Supporting the rights of homeowners to plant xeriscaped yards and install solar panels on their rooftops may seem like an easy win for lawmakers, who arrive at the Capitol each session to stories about unruly homeowners associations that take away Texans' rights to do what they want on their own property.
It is not easy to pass laws reining in the powers of homeowners associations because the issue includes deeply held Lone Star values on both sides—property, community, family, home, privacy, independence, freedom, local control.
"It's a really difficult issue," said Gregory Cagle, an Austin attorney and author of the book, "Texas Homeowners Association Law." "The Legislature has to decide who they're going to protect. The rights of one individual homeowner, or the rights of all of them?"
A handful of bills this session would affect the powers and duties of homeowners associations, which by some estimates number 30,000 in Texas.
Some bills are cosmetic: One bill would prohibit homeowners associations from banning flags in front yards; another would push associations to accept certain kinds of xeriscaped yards; a third would back a homeowner's right to use solar panels.
Others are more substantial—including a bill that has yet to get a hearing that would give the HOAs more powers of accelerated foreclosure—and have raised the ire of homeowners advocacy groups.
Still new at reducing the powers of HOAs, the Republican-dominated Legislature seems unwilling to do too much on the issue this session, after passing some reforms in 2011 and focusing its attention this year on more pressing issues such as water and transportation.
Reining in HOAs
Some lawmakers say that HOAs, which have increased exponentially across the nation in recent decades with to the rise of the suburbs and the absence of zoning laws in some areas, need to be reined in—but that their lobbying power at the Capitol is too strong for legislators to make much headway.
Others argue that the bad incidents are the exception, not the rule. They point out that HOAs are made up of the very homeowners they are governing, and without them Texans' largest investment, their home, could plummet in value because of thoughtless neighbors.
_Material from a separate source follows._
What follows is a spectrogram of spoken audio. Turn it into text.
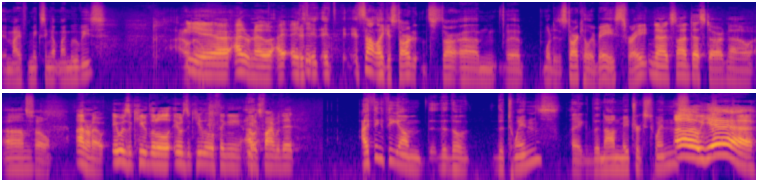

The earliest major HOA battle at the Capitol was just 12 years ago, when a Houston senator tried to pass a bill outlawing what happened to 82-year-old Wenonah Blevins.
Her fully paid-off $150,000 home in northern Harris County, near the Montgomery County line, was foreclosed on by a homeowners association and auctioned for $5,000 because the widow owed $814.50 in HOA dues and late fees.
The outpouring of support and sympathy for the widow's plight did little to help pass major reforms, and even though Blevins eventually won her home back, the bill that reached the governor's desk in 2001 was criticized as weak.
"The need arises through the interim where you see there's been problems that need to be addressed," said Rep. Larry Gonzales, R-Round Rock. "The authority they have, what they can and cannot do in issuing liens What is the enforcement of tall grass? What is the enforcement of Christmas lights in July? Those are the kinds of smaller things that you hear about with HOAs, but quite frankly they yield significant power when it comes to liens. And so we looked at it last session and there were some things done, but the big questions, the big legislation, historically dies here."
One bill that seems to be getting traction in the Legislature this session is a proposal by Rep. Dawnna Dukes and Sen. Kirk Watson, both Austin Democrats, who have found bipartisan support for a bill requiring HOAs to allow some form of xeriscaping in front yards.
The bill still allows HOAs to define "xeriscaped yards" and enact limits to protect the look and feel of the neighborhood, part of the reason it has support in both chambers.
But the argument that resonates with lawmakers on this legislation is that xeriscaping—which features native plants and landscaping that does not need as much watering—is a way to conserve water, and the Legislature is focused on water plans and conservation this session.
"The Water Development Board stated that in order for us to be able to meet our needs for the next 20 years, we have to have at least 30 percent conservation, and xeriscaping plays into that conservation," Dukes said. "We do know that some HOAs, quite a few of them, have been somewhat onerous in their regulations in neighborhoods. Not just with xeriscaping but with other issues. But requiring them to allow for some xeriscaping will allow individuals who want to reduce their water and do conservation to have that option."
The argument has won the attention of some pro-HOA Republican lawmakers in the Houston area, which has no planning and zoning commission to regulate the placement of businesses and protect property values and, as a result, relies heavily on HOAs.
"I think local control is always the best, and so the HOAs have been empowered by their property owners in those associations, and those are known conditions when you buy property there, so I really think those are an important part of truly local government," said Rep. Jim Murphy, R–Houston. "The issue for Texas is water. The potable water people use to irrigate landscaping is really a large water use, so in times we're going through a drought and talking about billions of dollars to expend for new reservoirs and resources, this is a way to reduce our demand. So it's something we really need to consider."